The first thing I noticed when I removed the fork from the box was it's sturdiness. At 22 pounds it isn't a light tool. Simply grasping the handles and lifting it is all that it takes to realize how well made it is. Unlike other broadforks, with removable wooden handles, the Meadow Creature features metal handles that are welded to the rest of the unit. This was a important factor in my decision making, as I wanted a tool with handles that I didn't have to worry about breaking.

Now that I have used the Meadow Creature broadfork I am convinced that I made the right decision. It is not only simple to use, but requires surprisingly little effort. I broke several roots while using it, some that were close to 1/2" in diameter. I was told by someone selling a broadfork produced by a competitor that on unbroken ground I would need to make two passes, only working the tines halfway into the soil on the first. I was able to bury the tines of the Meadow Creature deep into my clay soil and break it open with fairly little effort. 

I made three passes with the fork in a 30' long bed.
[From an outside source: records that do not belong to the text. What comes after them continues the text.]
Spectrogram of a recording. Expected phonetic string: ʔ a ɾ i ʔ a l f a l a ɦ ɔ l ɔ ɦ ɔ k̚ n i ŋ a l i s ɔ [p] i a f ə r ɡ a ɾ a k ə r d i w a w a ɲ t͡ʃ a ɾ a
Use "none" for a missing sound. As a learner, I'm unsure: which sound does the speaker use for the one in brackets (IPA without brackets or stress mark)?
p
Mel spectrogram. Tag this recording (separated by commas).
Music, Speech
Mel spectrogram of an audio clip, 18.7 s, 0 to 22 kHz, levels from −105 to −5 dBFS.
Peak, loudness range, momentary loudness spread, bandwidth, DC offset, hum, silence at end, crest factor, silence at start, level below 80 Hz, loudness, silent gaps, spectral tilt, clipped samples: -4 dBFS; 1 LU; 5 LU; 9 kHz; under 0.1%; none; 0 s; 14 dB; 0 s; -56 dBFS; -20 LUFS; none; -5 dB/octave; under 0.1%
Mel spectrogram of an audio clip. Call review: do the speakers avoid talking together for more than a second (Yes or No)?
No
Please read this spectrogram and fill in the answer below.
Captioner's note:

Once I got used to the process the second and third passes took approximately 20 minutes each. I couldn't have tilled it that quickly with my rototiller, especially not to the same depth. The fork is wider than I need for the layout of my beds, but that doesn't create a problem. 

The Meadow Creature broadfork is a quality tool, with a price tag that reflects that. It is a sizeable investment, especially for anyone who hasn't used a broadfork before and so isn't completely convinced that it will be the right tool for his/her situation. Shipping is also expensive, although it is easy to understand why when you see the size and feel the weight of the box. The shipping charge is one reason I very nearly purchased a different broadfork, as I had the opportunity to buy it from a vendor at an event I was attending. In fact, there is a cheap broadfork available that doesn't cost much more than I paid to get my Meadow Creature shipped. A quick glance at the comments, though, verified my assumption that it wasn't cut out for the task I needed it to perform. In my opinion a broadfork is one tool that is worth the investment. My guess is that a cheap broadfork is barely better than having no broadfork at all. 
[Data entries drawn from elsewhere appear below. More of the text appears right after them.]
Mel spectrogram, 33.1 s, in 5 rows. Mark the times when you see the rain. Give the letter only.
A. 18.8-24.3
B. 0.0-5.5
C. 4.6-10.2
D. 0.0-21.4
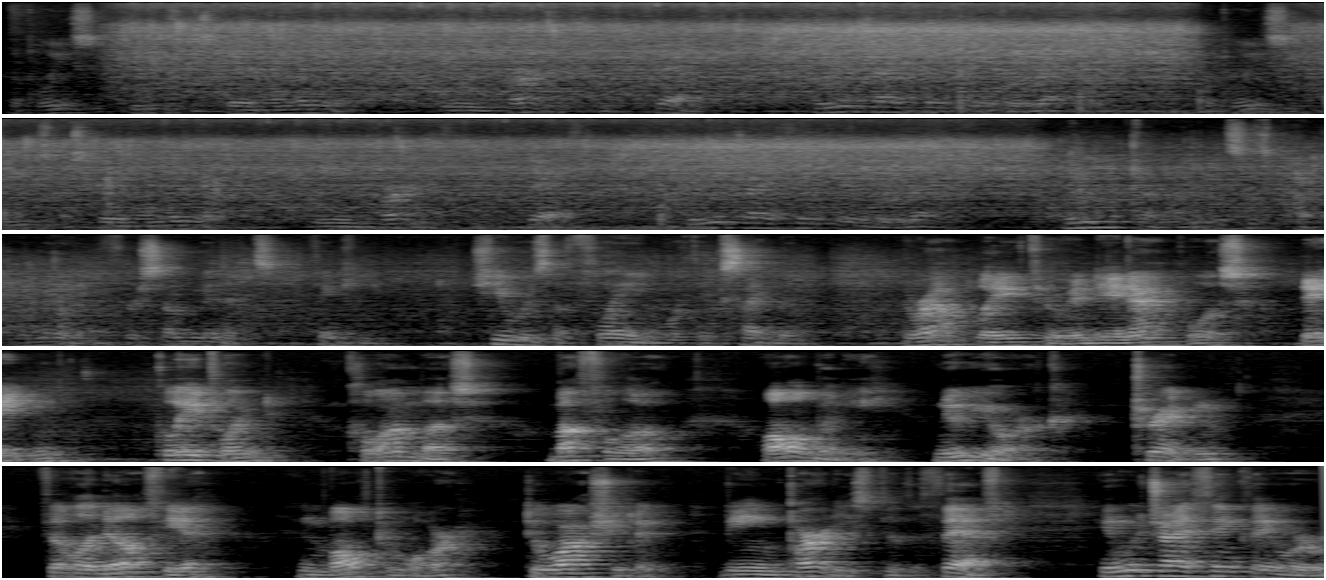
D.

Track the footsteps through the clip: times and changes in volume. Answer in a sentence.
You can hear the footsteps from 4.6 to 10.2 s, at a steady volume.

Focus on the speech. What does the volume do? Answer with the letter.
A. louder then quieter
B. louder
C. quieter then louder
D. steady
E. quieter
B.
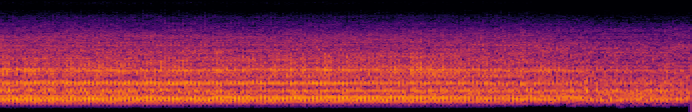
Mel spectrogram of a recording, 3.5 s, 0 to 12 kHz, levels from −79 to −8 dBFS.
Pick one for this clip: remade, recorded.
recorded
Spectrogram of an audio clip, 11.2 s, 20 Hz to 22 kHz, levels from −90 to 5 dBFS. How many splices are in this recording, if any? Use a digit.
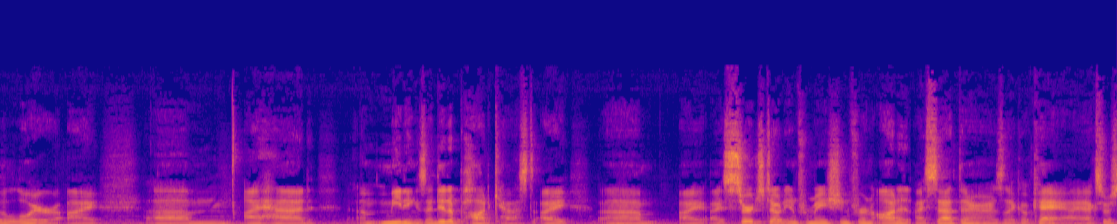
1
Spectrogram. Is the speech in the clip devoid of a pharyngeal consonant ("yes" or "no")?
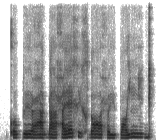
no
I would, without hesitation, recommend the Meadow Creature to anyone considering buying a broadfork. Yes, it is more expensive than some other options, but the build quality make it well worth paying a bit more. Plus, the lifetime warranty means that when you buy the tool, you're buying it for life. In this age of planned obsolescence, how many other items can  you purchase with confidence that it will outlast you?
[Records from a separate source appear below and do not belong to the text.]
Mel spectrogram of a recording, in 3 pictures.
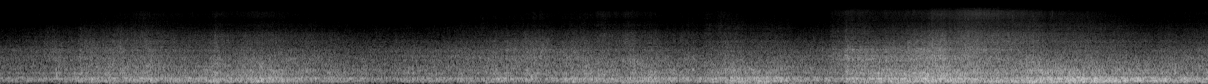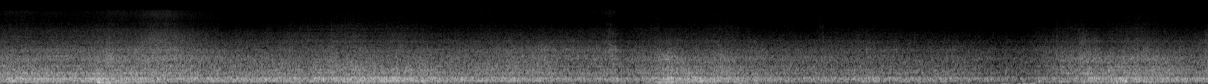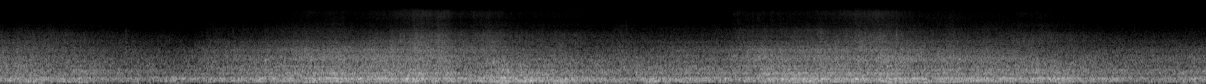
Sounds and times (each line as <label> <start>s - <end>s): waves on the rocky seashore 0.0s - 36.2s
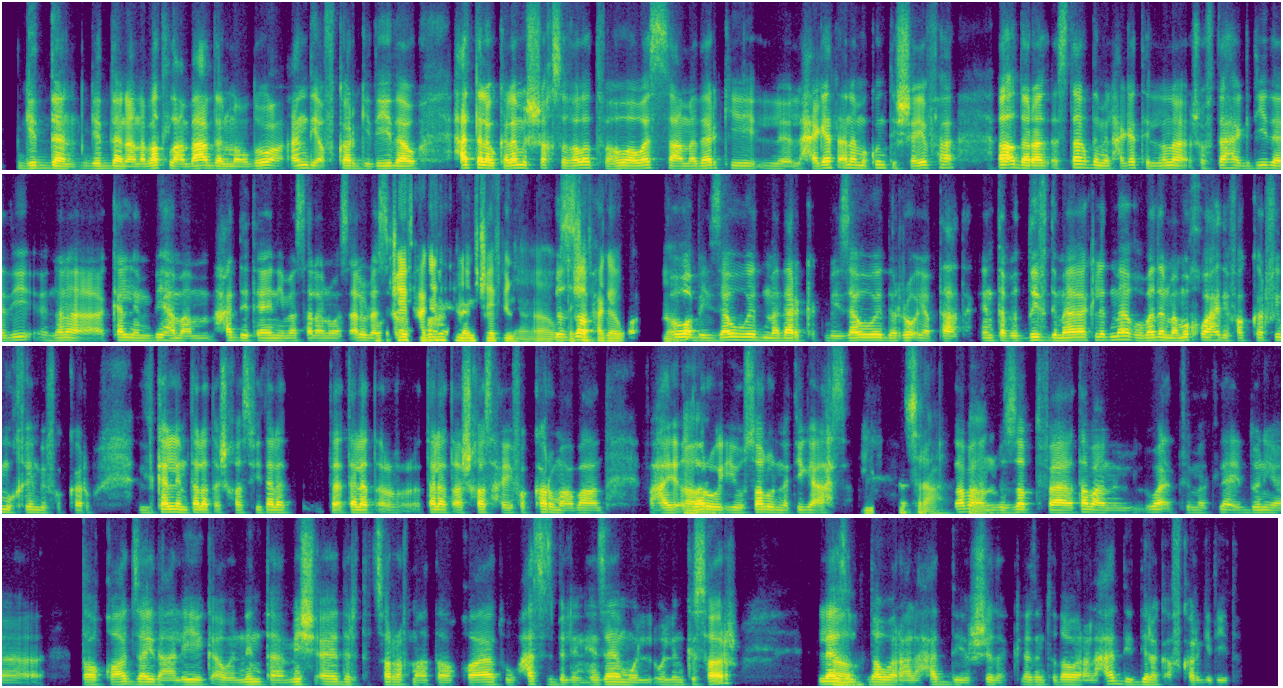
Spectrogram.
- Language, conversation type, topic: Arabic, podcast, إزاي بتتعامل مع ضغط توقعات الناس منك؟
- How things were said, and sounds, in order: other background noise; unintelligible speech; tapping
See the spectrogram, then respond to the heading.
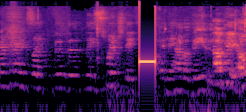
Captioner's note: beep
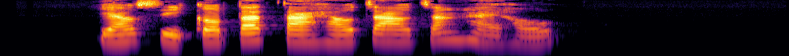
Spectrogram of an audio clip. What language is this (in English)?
Cantonese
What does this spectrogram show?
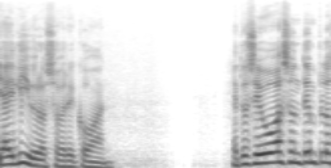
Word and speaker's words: koan: un concepto se llama koan que suena como el apellido de Alberto coan pero no se escribe igual se escribe creo que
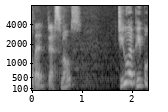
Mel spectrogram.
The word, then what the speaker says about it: Des Moines: city of Des Moines and we call that decimals do you let people call our capital des - no that's the moment will forever call that des moment we do not pronounce our essence here in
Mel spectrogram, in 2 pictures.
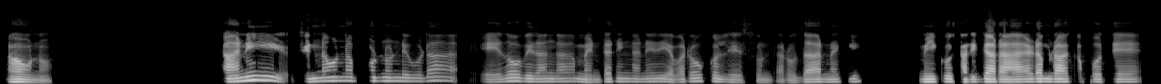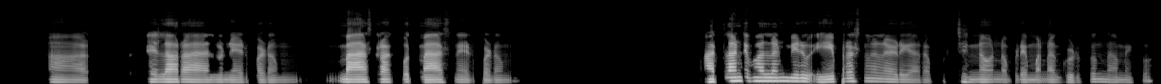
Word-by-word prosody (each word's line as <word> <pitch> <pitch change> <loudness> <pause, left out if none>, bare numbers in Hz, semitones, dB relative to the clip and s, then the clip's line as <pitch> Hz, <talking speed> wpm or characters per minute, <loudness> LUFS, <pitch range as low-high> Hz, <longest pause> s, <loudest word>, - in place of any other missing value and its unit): అవును. 110 -5 +2 1.7
కానీ 145 +8 +6 0.5
చిన్నగున్నప్పుడు 165 +3 -2
నుండి 160 -1 -3
గూడా, 165 +4 -5 0.6
ఏదో 130 +7 -2
విధంగా 135 0 -3 0.2
మెంటరింగ్ 130 +5 -5
అనేది 135 +2 -5
ఎవరో 120 +6 -5
ఒకళ్ళు 140 -5 -5
చేస్తుంటారు. 100 -1 -11
ఉదాహరణకి, 120 +3 -2 0.7
మీకు 125 +2 +2
సరిగ్గా 120 +2 +5
రాయడం 125 +4 +5
రాకపోతే 125 -1 -1 1.0
ఆహ్, 110 -1 -4 0.7
ఎలా 120 0 +4
రాయాలో 110 -1 +1
నేర్పడం, 105 0 -6 0.7
మ్యాథ్స్ 115 0 +6
రాకపోతే, 115 0 -2
మ్యాథ్స్ 110 0 +3
నేర్పడం. 105 -1 -7 2.1
అట్లాంటి 165 +6 +5
వాళ్ళని 160 0 +5
మీరు 150 -1 +5 0.2
ఏ - - +3
ప్రశ్నలు 140 -2 -3
అడిగారు 110 -2 -6
అప్పుడు. - - -30
చిన్నగా 115 -1 -4
ఉన్నప్పుడు 110 -1 -8
ఏమన్నా 110 +1 -6
గుర్తుందా 110 +1 -8
మీకు? 105 - -15
120 Hz, 95 wpm, -21 LUFS, 110-135 Hz, 2.1 s, కానీ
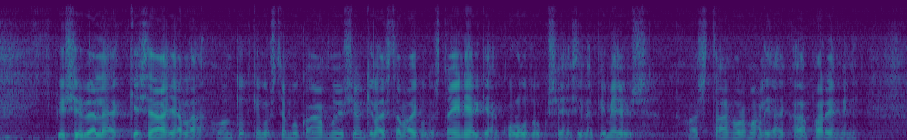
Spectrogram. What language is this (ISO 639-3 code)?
fin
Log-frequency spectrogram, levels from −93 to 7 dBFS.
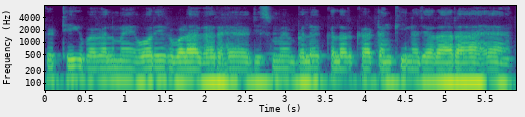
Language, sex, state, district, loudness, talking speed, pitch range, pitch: Hindi, male, Jharkhand, Deoghar, -16 LUFS, 185 wpm, 110-115 Hz, 115 Hz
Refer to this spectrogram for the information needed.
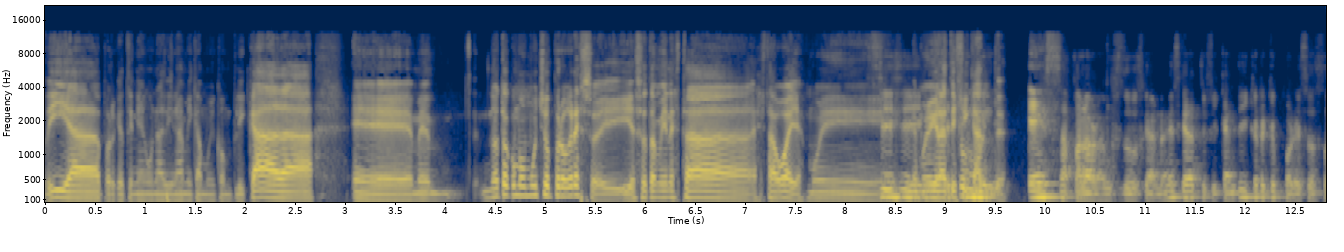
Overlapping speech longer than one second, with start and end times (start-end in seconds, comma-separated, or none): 8.2-9.6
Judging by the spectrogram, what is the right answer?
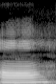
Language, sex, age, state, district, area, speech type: Assamese, female, 30-45, Assam, Nagaon, rural, spontaneous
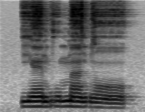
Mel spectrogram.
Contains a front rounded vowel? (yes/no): no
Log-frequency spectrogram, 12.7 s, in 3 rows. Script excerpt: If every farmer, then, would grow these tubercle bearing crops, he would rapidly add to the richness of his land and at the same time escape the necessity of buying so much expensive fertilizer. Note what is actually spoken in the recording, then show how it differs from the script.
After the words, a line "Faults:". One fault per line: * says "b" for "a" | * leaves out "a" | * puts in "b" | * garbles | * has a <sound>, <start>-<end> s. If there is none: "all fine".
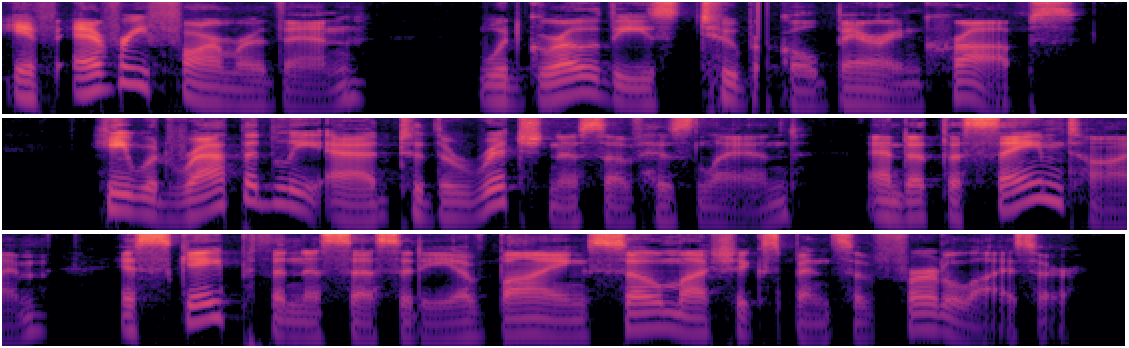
If every farmer, then, would grow these tubercle bearing crops, he would rapidly add to the richness of his land and at the same time escape the necessity of buying so much expensive fertilizer.
Faults:
* has a dropout, 2.8-2.9 s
Thursday, February 5, 2015

Shampoo-Free Update - 2 Weeks

I have been shampoo-free for just over two weeks. There hasn't been any change since my last update. Things are still going well. I haven't encountered any issues attributable to not using shampoo. I feel that my hair looks the same without using shampoo as it looks when I do use it, and others have told me much the same. If anything changes I'll write another update, otherwise I don't see much use in continuing to write about the experiment until several months have passed and I'm able to draw a conclusion.